Contaminated material to be disposed of at Michigan and Ohio landfills
The Army Corps of Engineers says it plans to dispose of contaminated material removed from the former Brush Beryllium site near Luckey, Ohio, at the Waste Management Evergreen Landfill in Northwood, Ohio, and the U.S. Ecology Landfill in Wayne, Michigan.
The corps has identified soils contaminated with beryllium, lead, radium-226, thorium-230, uranium-234 and uranium-238 as needing to be excavated and disposed off-site.
Corps is estimating the cost will be $244 million. Two buildings at the site will reportedly have to be removed to fully address the contamination. The corps estimates about 137,467 cubic yards of soil need to be excavated, including 7,600 cubic yards of adjacent clean soil.
Another 47,858 cubic yards of contaminated building debris may also be removed from the site.
The site was used to process beryllium in the early 1950s and the U.S. Atomic Energy Commission (AEC) sent about 1,000 tons of radioactive scrap metal there for processing magnesium. Beryllium scrap containing some radioactive materials from other AEC operations also was sent to Luckey for reprocessing.
The current property owner, Industrial Properties Recovery LLC (IPR), purchased the property in 2006 and began demolishing several buildings. The Ohio Department of Health ordered IPR to cease the demolition of buildings and handling of any radioactive material in December 2006. The site also was deemed a public health and safety concern by the Wood County Health District; and the Wood County Common Pleas Court issued an injunction against IPR in June 2009, which required the company to either demolish or make necessary repairs to site structures and salvage or properly dispose of all debris.
The company resumed demolition and salvage activities during late 2013. Later that year, the health department issued another order for the company to cease the removal of material from the site unless it has been confirmed as not having radioactive contamination.
The Ohio Environmental Protection Agency issued an order to halt demolition in January 2014 until IPR complies with asbestos and air quality regulations.
FirstEnergy completes demolition of Cleveland power station

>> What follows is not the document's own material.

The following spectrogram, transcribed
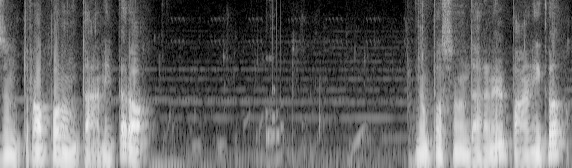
Sono troppo lontani, però non possono andare nel panico.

A 306-foot brick and concrete stack and 170-foot boiler house at Akron, Ohio-based FirstEnergy’s Lake Shore plant in Cleveland were demolished Feb. 24, using more than 200 pounds of explosives. The structures fell in about 10 seconds.
Charges were detonated at approximately 1:00 a.m. To ensure public safety, FirstEnergy worked closely with the Cleveland Police Department, Cleveland Fire Department, Cleveland Department of Building and Housing and the U.S. Coast Guard.
The implosion event was the culmination of more than 18 months of demolition work at the site. To prepare for the activities, a professional explosives demolition team from Tulsa, Oklahoma, set charges in the structures for the explosives. Some of the concrete and rebar were removed from the structures to direct the angle of the buildings’ fall. Dust suppression systems consisting of large fans and water sprayers surrounded the site to help contain the concrete and dirt particles.
The Lake Shore plant was fully retired in early 2015, and demolition preparation activities began that summer. Property clean-up, removal of scrap metal and concrete debris, and planting grass on the site is expected to be complete by this fall. Following the demolition, FirstEnergy will continue to own the 57-acre site and to operate the electric transmission equipment located on the property.